Edited by Willemien Otten and Susan E. Schreiner
In the massive literature on the idea of the self, the Augustinian influence has often played a central role. The volume Augustine Our Contemporary, starting from the compelling first essay by David W. Tracy, addresses this influence from the Middle Ages to modernity and from a rich variety of perspectives, including theology, philosophy, history, and literary studies.
The collected essays in this volume all engage Augustine and the Augustinian legacy on notions of selfhood, interiority, and personal identity. Written by prominent scholars, the essays demonstrate a connecting thread: Augustine is a thinker who has proven his contemporaneity in Western thought time and time again. He has been “the contemporary” of thinkers ranging from Eriugena to Luther to Walter Benjamin and Jacques Derrida.
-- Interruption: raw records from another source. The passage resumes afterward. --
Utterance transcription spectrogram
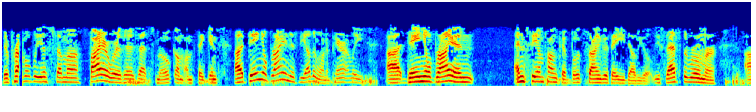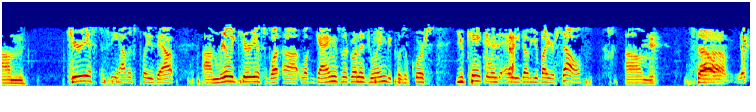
there probably is some uh, fire where there's that smoke. I'm, I'm thinking uh, Daniel Bryan is the other one. Apparently, uh, Daniel Bryan and CM Punk have both signed with AEW. At least that's the rumor. Um, curious to see how this plays out. I'm really curious what uh, what gangs they're going to join because, of course, you can't go into AEW by yourself. Um, so Uh, next,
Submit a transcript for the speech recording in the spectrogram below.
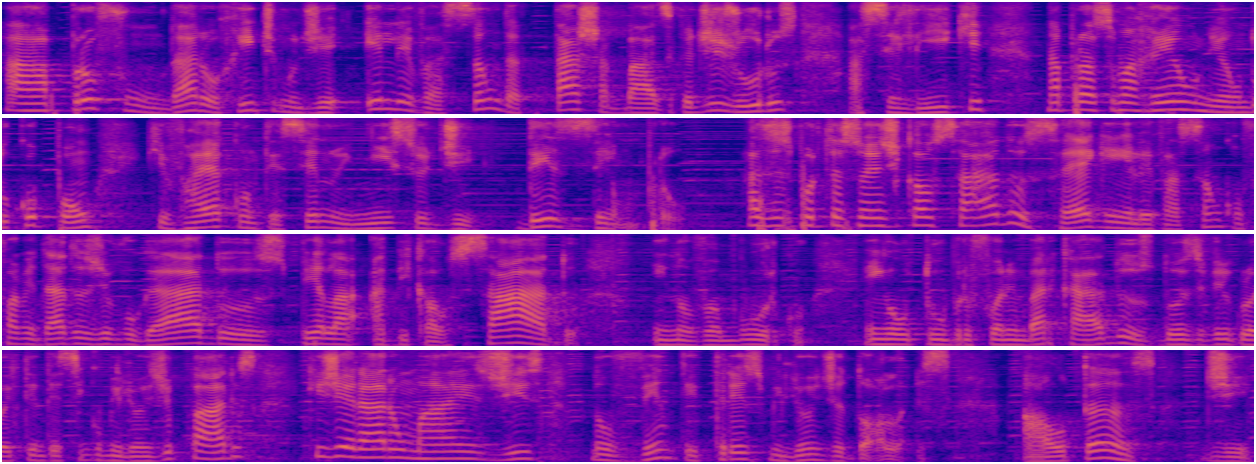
a aprofundar o ritmo de elevação da taxa básica de juros, a Selic, na próxima reunião do Copom, que vai acontecer no início de dezembro. As exportações de calçados seguem elevação conforme dados divulgados pela Abicalçado em Novo Hamburgo. Em outubro foram embarcados 12,85 milhões de pares, que geraram mais de 93 milhões de dólares, altas de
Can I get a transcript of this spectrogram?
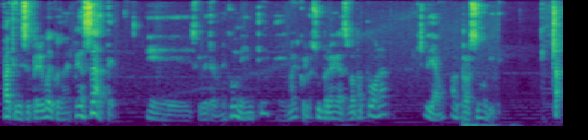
Fatemi sapere voi cosa ne pensate e scrivetelo nei commenti e noi con la super mega svapatona ci vediamo al prossimo video. Ciao!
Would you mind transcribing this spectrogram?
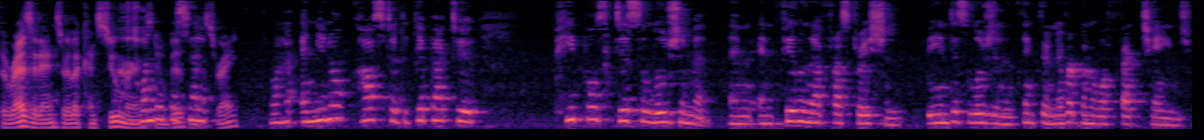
the residents or the consumers 100%. in business, right? And you know, Costa, to get back to people's disillusionment and, and feeling that frustration, being disillusioned and think they're never going to affect change.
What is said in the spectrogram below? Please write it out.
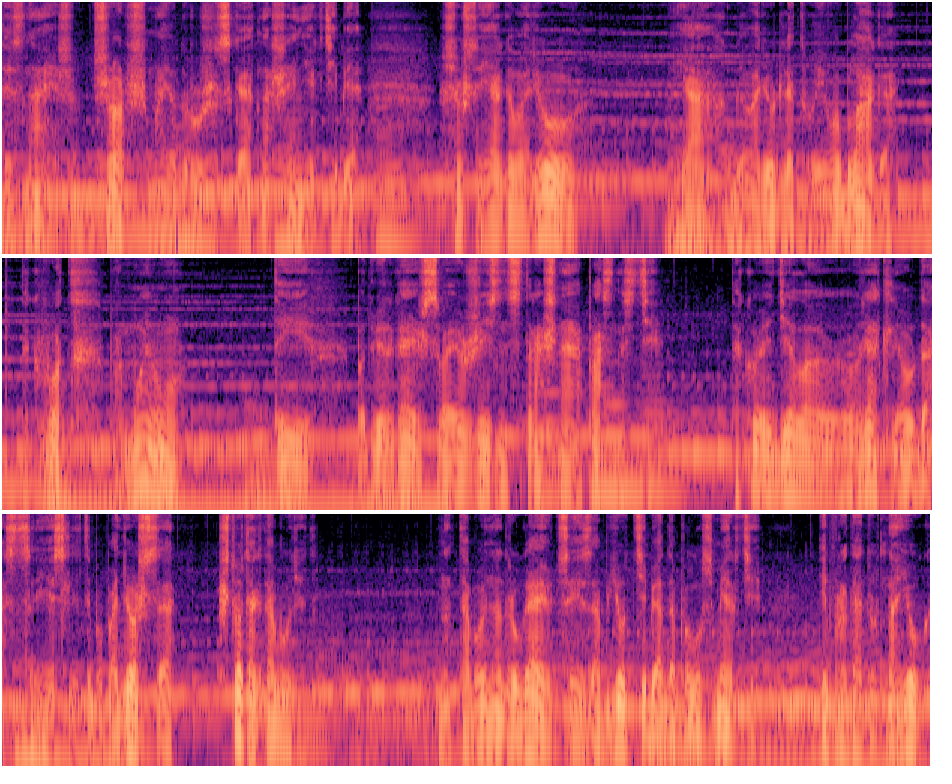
«Ты знаешь, Джордж, мое дружеское отношение к тебе. Все, что я говорю, я говорю для твоего блага. Так вот, по-моему, ты подвергаешь свою жизнь страшной опасности». Такое дело вряд ли удастся. Если ты попадешься, что тогда будет? Над тобой надругаются и забьют тебя до полусмерти и продадут на юг.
His influence has been dominant in certain eras, and in others he has left traces and fragments that, when stitched together, create a unique impression of the “presentness” of Christian selfhood. As a whole, Augustine Our Contemporary sheds relevant new light on the continuity of the Western Christian tradition.
This volume will interest academics and students of philosophy, political theory, and religion, as well as scholars of postmodernism and Augustine.
Contributors: Susan E. Schreiner, David W. Tracy, Bernard McGinn, Vincent Carraud, Willemien Otten, Adriaan T. Peperzak, David C. Steinmetz, Jean-Luc Marion, W. Clark Gilpin, William Schweiker, Franklin I. Gamwell, Jean Bethke Elshtain, Fred Lawrence, and Françoise Meltzer.
“Otten and Schreiner’s volume demonstrates how Augustine’s pioneering struggles with the self provided fertile ground for subsequent Western intellectuals to come to their own conclusions about the essence of the human experience. Readers will be surprised at each turn as venerable themes resurface century after century, invested with new meanings and bearings. Rather than identifying a stable, easily recognized, human core, these essays return the issue to the reader in a most fruitful way, where the self remains an ongoing site of questioning whose boundaries are far from easy to determine.” —Paul Kolbet, Yale Divinity School